The Family Tree…or Shrubbery

A new and interesting article is making the rounds following a publication appearing in the journal Nature on Thursday. Discovery has a summary of it, in case you don’t have access to Nature.

The short version is that two types of humans which they assumed to have an ancestor-descendant relationship actually coexisted. Oops?

I enjoy genealogy and family history research, despite the fact that I have yet to link myself with any of the royal families of Europe. One branch either got thrown out of Scotland or Ireland (it’s not really clear and there’s people of that name in both countries), one branch had a nice large family farm in a totally different state of Germany than my grandmother spent years telling us, and we MIGHT be related to landowners near the German/French border but as we’ve been unable to trace the name past Revolutionary War discharge papers, we’re assuming something got changed or written down incorrectly. Kind of pales in comparison to a family I know with a direct line to Russian nobility (not the Romanovs but part of the royal court) and another friend who can trace to a wife of Henry VIII and a noble who has a small state on the east coast named for him.

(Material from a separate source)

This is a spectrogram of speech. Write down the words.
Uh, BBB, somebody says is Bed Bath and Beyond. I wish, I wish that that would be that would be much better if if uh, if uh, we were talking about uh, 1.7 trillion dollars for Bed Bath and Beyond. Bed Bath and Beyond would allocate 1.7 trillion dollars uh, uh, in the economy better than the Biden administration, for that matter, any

But as we wander back up the family archives there’s some interesting history and if I chose to make the jump further back, I can now wonder about the inter-species mating of homo habilis and homo erectus. (Is that right? Are they considered different species?) I wonder if there would be a way to extract DNA or some kind of genetic material from the skeletons they’ve found and figure out any descendants. I wonder similar things about neanderthals–they say they died out but then they show you these “recreations” based on skulls and skeletons they’ve found. I don’t know about you but I’ve seen people, modern people, who have a really really similar appearance. (And no, I’m not talking about Geico commercials) I like how they put it in the Discovery article “our family tree is more like a wayward bush with stubby branches.”

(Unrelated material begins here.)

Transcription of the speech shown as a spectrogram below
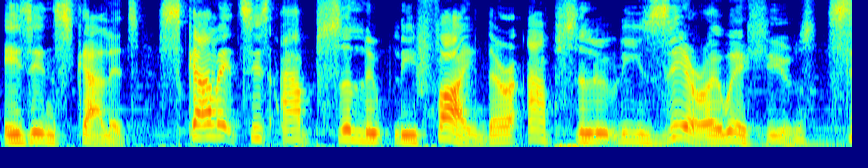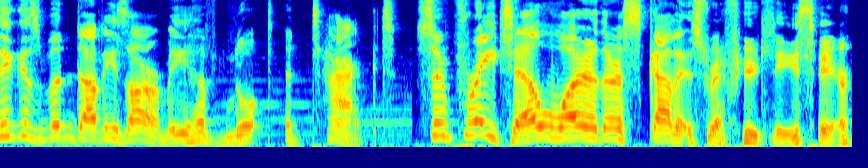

It’s nice to know not everything in anthropology has been answered. Still a little genealogy work to do…

Here’s to the family shrubbery…